→ **What is required**
Restate the data below word for word. Skip any images it contains.

(Data records)
---------------

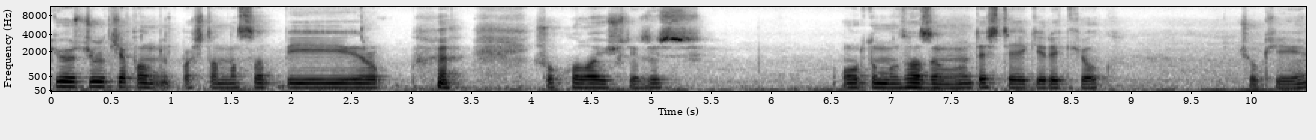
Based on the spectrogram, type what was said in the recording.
Gözcülük yapalım ilk baştan nasıl bir çok kolay işleriz. Ordumuz hazır mı? Desteğe gerek yok. Çok iyi.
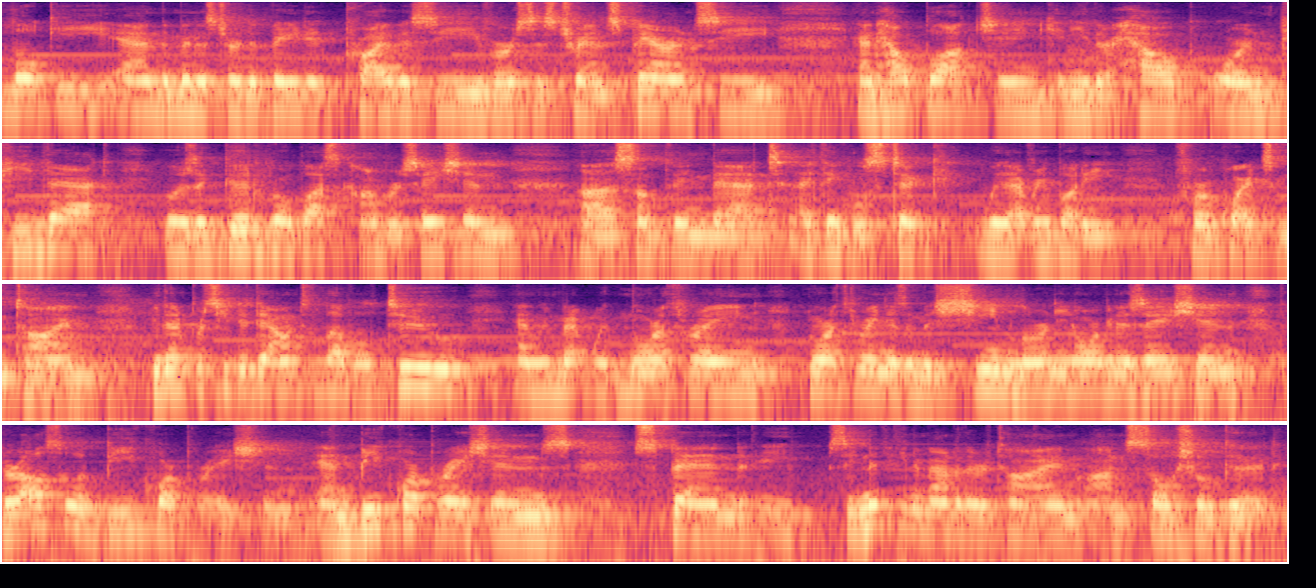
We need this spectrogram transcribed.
Loki and the minister debated privacy versus transparency and how blockchain can either help or impede that. It was a good, robust conversation, uh, something that I think will stick with everybody for quite some time. We then proceeded down to level two and we met with Northraine. Northraine is a machine learning organization. They're also a B corporation and B corporations spend a significant amount of their time on social good.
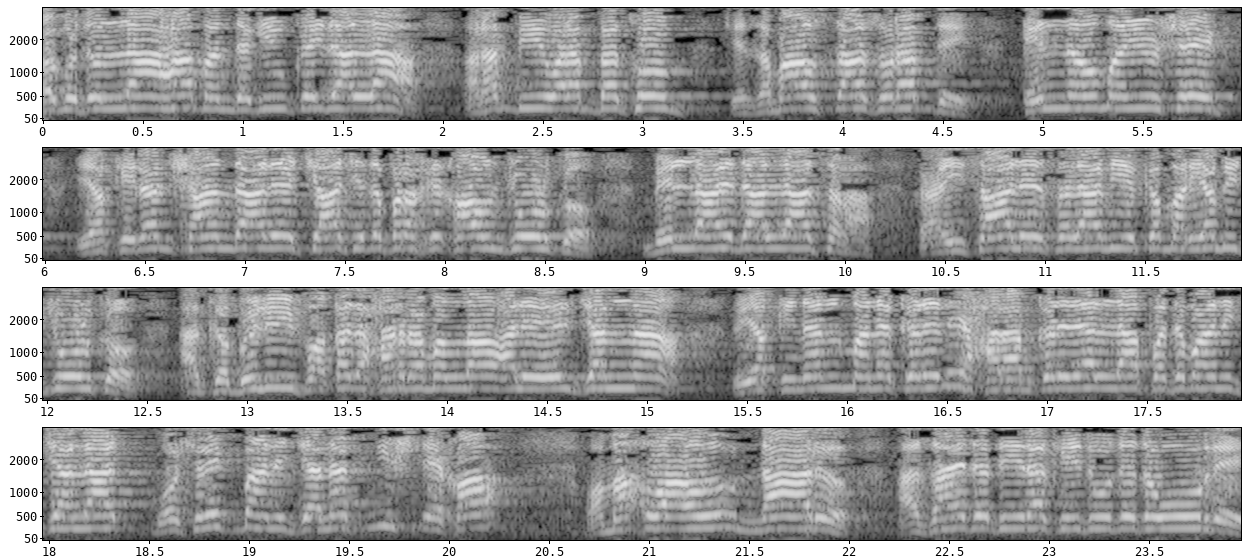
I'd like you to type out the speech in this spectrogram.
عبد الله بندگیو کید الله ربی و ربکم چې زما استاد رب دی انه من یشرک یقینا شاندار چا چې د پرخ خاون جوړ کو بالله د الله سره عیسی علیہ السلام یې که مریم جوړ کو اکبلی فقد حرم الله علیه الجنه یقینا من کړی دی حرام کړی دی الله په دبانی جنت مشرک باندې جنت نشته ښا وما اوه نار ازاید دی را کی دود د اور دی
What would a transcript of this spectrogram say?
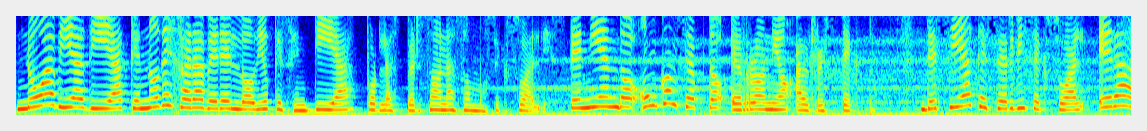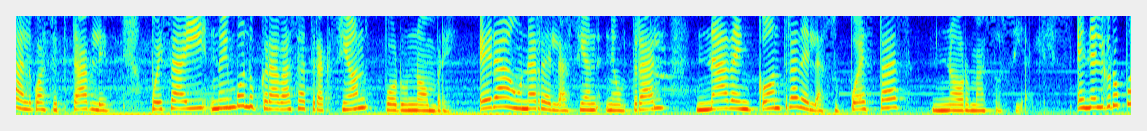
No había día que no dejara ver el odio que sentía por las personas homosexuales, teniendo un concepto erróneo al respecto. Decía que ser bisexual era algo aceptable, pues ahí no involucrabas atracción por un hombre, era una relación neutral, nada en contra de las supuestas normas sociales. En el grupo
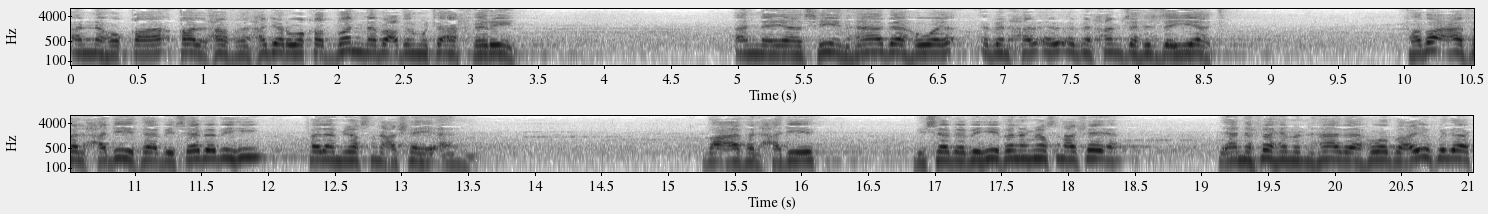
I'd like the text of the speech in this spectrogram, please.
أنه قال الحافظ بن حجر وقد ظن بعض المتأخرين أن ياسين هذا هو ابن ابن حمزة الزيات. فضعف الحديث بسببه فلم يصنع شيئا. ضعف الحديث بسببه فلم يصنع شيئا. لأنه فهم أن هذا هو ضعيف وذاك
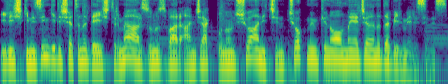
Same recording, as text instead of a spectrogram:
İlişkinizin gidişatını değiştirme arzunuz var ancak bunun şu an için çok mümkün olmayacağını da bilmelisiniz.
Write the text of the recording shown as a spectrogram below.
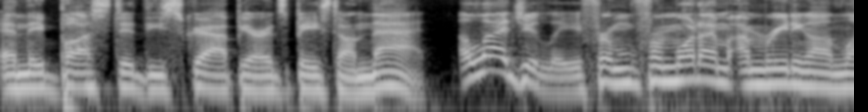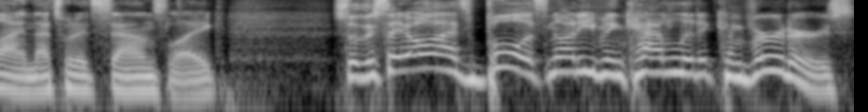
and they busted these scrapyards based on that allegedly from from what i'm, I'm reading online that's what it sounds like so they say, oh, that's bull. It's not even catalytic converters.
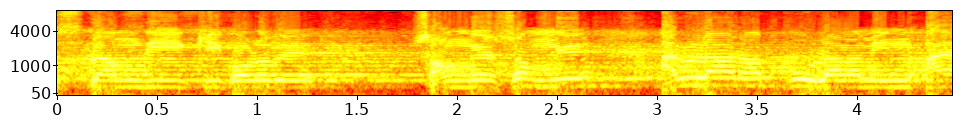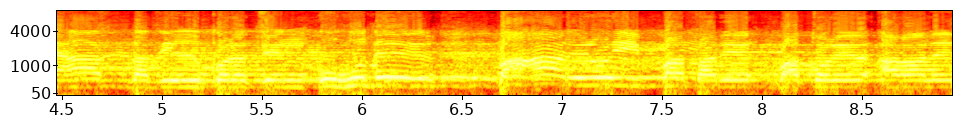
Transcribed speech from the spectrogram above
ইসলাম দিয়ে কি করবে? সঙ্গে সঙ্গে আল্লাহ রাব্বুল আলামিন আয়াত নাযিল করেছেন উহুদের পাহাড়ের ওই পাথরে পাথরের আড়ালে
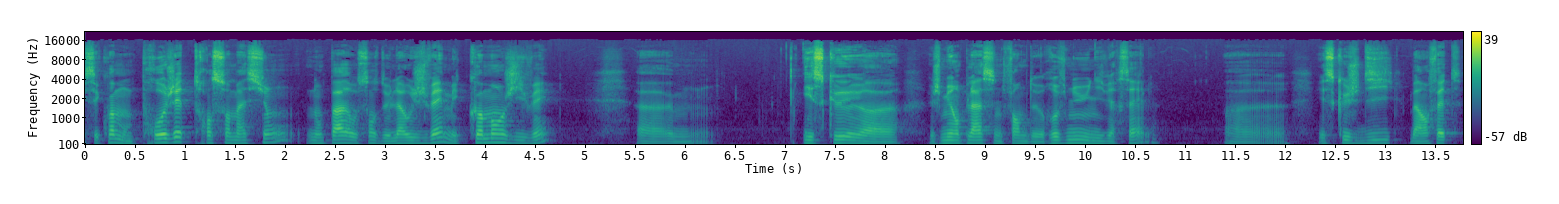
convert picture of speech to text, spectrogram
c'est quoi mon projet de transformation, non pas au sens de là où je vais, mais comment j'y vais. Est-ce que je mets en place une forme de revenu universel? Euh, Est-ce que je dis, bah en fait,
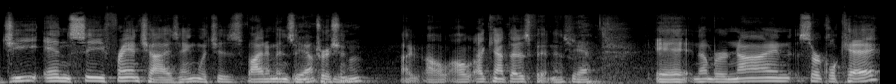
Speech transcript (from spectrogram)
GNC franchising, which is vitamins and Yeah, nutrition. I, I'll, I'll, I count that as fitness. Yeah. Uh, number nine, Circle K.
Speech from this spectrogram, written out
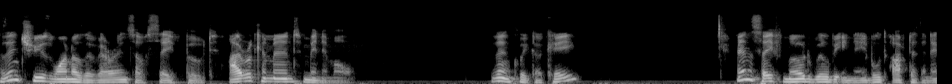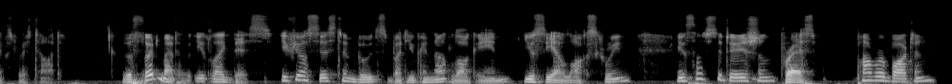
Then choose one of the variants of Safe Boot. I recommend Minimal. Then click OK, and Safe Mode will be enabled after the next restart. The third method is like this. If your system boots but you cannot log in, you see a lock screen. In such situation, press Power button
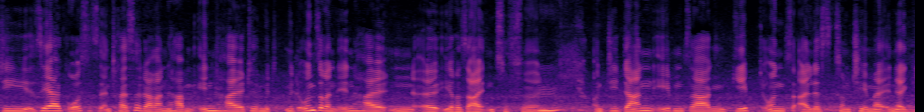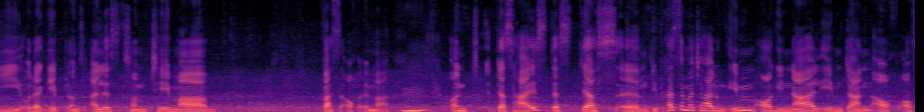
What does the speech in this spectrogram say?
die sehr großes Interesse daran haben, Inhalte mit, mit unseren Inhalten äh, ihre Seiten zu füllen. Mhm. Und die dann eben sagen, gebt uns alles zum Thema Energie oder gebt uns alles zum Thema was auch immer. Mhm. Und das heißt, dass, dass ähm, die Pressemitteilung im Original eben dann auch auf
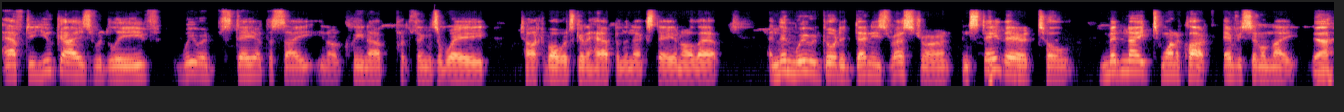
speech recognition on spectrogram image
after you guys would leave, we would stay at the site, you know, clean up, put things away, talk about what's going to happen the next day and all that. And then we would go to Denny's restaurant and stay there till midnight to one o'clock every single night. Yeah.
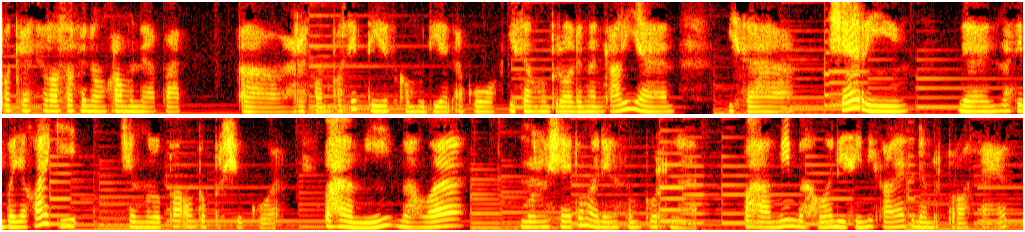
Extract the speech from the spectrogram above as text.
podcast filosofi nongkrong mendapat uh, respon positif, kemudian aku bisa ngobrol dengan kalian, bisa sharing, dan masih banyak lagi. Jangan lupa untuk bersyukur. Pahami bahwa manusia itu gak ada yang sempurna pahami bahwa di sini kalian sedang berproses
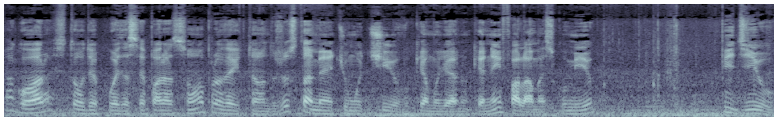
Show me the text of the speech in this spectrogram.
Agora estou depois da separação aproveitando justamente o motivo que a mulher não quer nem falar mais comigo, pediu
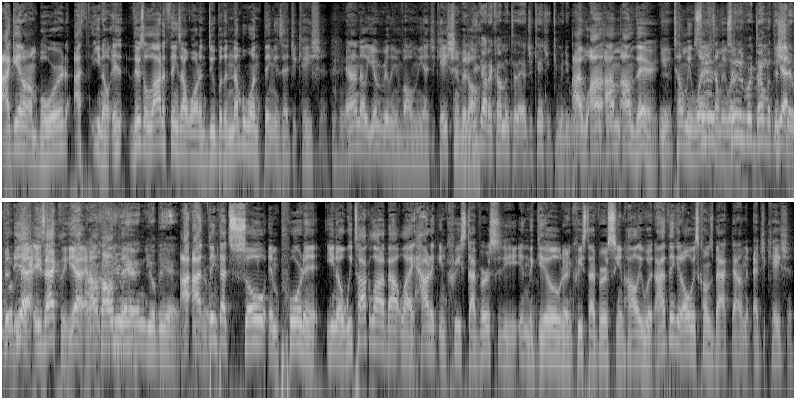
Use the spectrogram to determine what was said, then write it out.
I get on board, I th- you know, it, there's a lot of things I want to do, but the number one thing is education. Mm-hmm. And I know you're really involved in the education of it all. you got to come into the education committee. With I, I, sure. I'm I'm there. You tell me when, Soon tell me when soon as we're done with this yeah, shit, we'll be yeah, back. exactly. Yeah, and I'll I'm, call I'm you there. in. You'll be in. I, I sure. think that's so important. You know, we talk a lot about like how to increase diversity in the guild or increase diversity in Hollywood. I think it always comes back down to education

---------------

→ **Exercise solution**
Based on the spectrogram, type what was said in the recording.
Gözcülük yapalım ilk baştan nasıl bir çok kolay işleriz. Ordumuz hazır mı? Desteğe gerek yok. Çok iyi.
We need this spectrogram transcribed.
Loki and the minister debated privacy versus transparency and how blockchain can either help or impede that. It was a good, robust conversation, uh, something that I think will stick with everybody for quite some time. We then proceeded down to level two and we met with Northraine. Northraine is a machine learning organization. They're also a B corporation and B corporations spend a significant amount of their time on social good.
I'd like you to type out the speech in this spectrogram.
عبد الله بندگیو کید الله ربی و ربکم چې زما استاد رب دی انه من یشرک یقینا شاندار چا چې د پرخ خاون جوړ کو بالله د الله سره عیسی علیہ السلام یې که مریم جوړ کو اکبلی فقد حرم الله علیه الجنه یقینا من کړی دی حرام کړی دی الله په دبانی جنت مشرک باندې جنت نشته ښا وما اوه نار ازاید دی را کی دود د اور دی
What would a transcript of this spectrogram say?
No había día que no dejara ver el odio que sentía por las personas homosexuales, teniendo un concepto erróneo al respecto. Decía que ser bisexual era algo aceptable, pues ahí no involucrabas atracción por un hombre, era una relación neutral, nada en contra de las supuestas normas sociales. En el grupo
I'd like the text of the speech in this spectrogram, please.
أنه قال الحافظ بن حجر وقد ظن بعض المتأخرين أن ياسين هذا هو ابن ابن حمزة الزيات. فضعف الحديث بسببه فلم يصنع شيئا. ضعف الحديث بسببه فلم يصنع شيئا. لأنه فهم أن هذا هو ضعيف وذاك
Same recording, as text instead of a spectrogram:
İlişkinizin gidişatını değiştirme arzunuz var ancak bunun şu an için çok mümkün olmayacağını da bilmelisiniz.
Write the text of the recording shown as a spectrogram below.
and they busted these scrapyards based on that allegedly from from what i'm, I'm reading online that's what it sounds like so they say, oh, that's bull. It's not even catalytic converters.
Transcribed speech from the spectrogram above
ইসলাম দিয়ে কি করবে? সঙ্গে সঙ্গে আল্লাহ রাব্বুল আলামিন আয়াত নাযিল করেছেন উহুদের পাহাড়ের ওই পাথরে পাথরের আড়ালে
convert picture of speech to text, spectrogram
c'est quoi mon projet de transformation, non pas au sens de là où je vais, mais comment j'y vais. Est-ce que je mets en place une forme de revenu universel? Euh, Est-ce que je dis, bah en fait,
Speech transcript (from spectrogram)
GNC franchising, which is vitamins and Yeah, nutrition. I, I'll, I'll, I count that as fitness. Yeah. Uh, number nine, Circle K.
Speech from this spectrogram, written out
Then choose one of the variants of Safe Boot. I recommend Minimal. Then click OK, and Safe Mode will be enabled after the next restart. The third method is like this. If your system boots but you cannot log in, you see a lock screen. In such situation, press Power button
What does the speech in this spectrogram say?
die sehr großes Interesse daran haben, Inhalte mit, mit unseren Inhalten äh, ihre Seiten zu füllen. Mhm. Und die dann eben sagen, gebt uns alles zum Thema Energie oder gebt uns alles zum Thema was auch immer. Mhm. Und das heißt, dass, dass ähm, die Pressemitteilung im Original eben dann auch auf
speech recognition on spectrogram image
after you guys would leave, we would stay at the site, you know, clean up, put things away, talk about what's going to happen the next day and all that. And then we would go to Denny's restaurant and stay there till midnight to one o'clock every single night. Yeah.
Extract the speech from the spectrogram above as text.
podcast filosofi nongkrong mendapat uh, respon positif, kemudian aku bisa ngobrol dengan kalian, bisa sharing, dan masih banyak lagi. Jangan lupa untuk bersyukur. Pahami bahwa manusia itu gak ada yang sempurna pahami bahwa di sini kalian sedang berproses
Show me the text of the speech in this spectrogram.
Agora estou depois da separação aproveitando justamente o motivo que a mulher não quer nem falar mais comigo, pediu
Use the spectrogram to determine what was said, then write it out.
I get on board, I th- you know, it, there's a lot of things I want to do, but the number one thing is education. Mm-hmm. And I know you're really involved in the education of it all. you got to come into the education committee. With I, I, sure. I'm I'm there. You tell me when, Soon tell me when soon as we're done with this yeah, shit, we'll be yeah, back. exactly. Yeah, and I'll I'm, call I'm you there. in. You'll be in. I, I sure. think that's so important. You know, we talk a lot about like how to increase diversity in the guild or increase diversity in Hollywood. I think it always comes back down to education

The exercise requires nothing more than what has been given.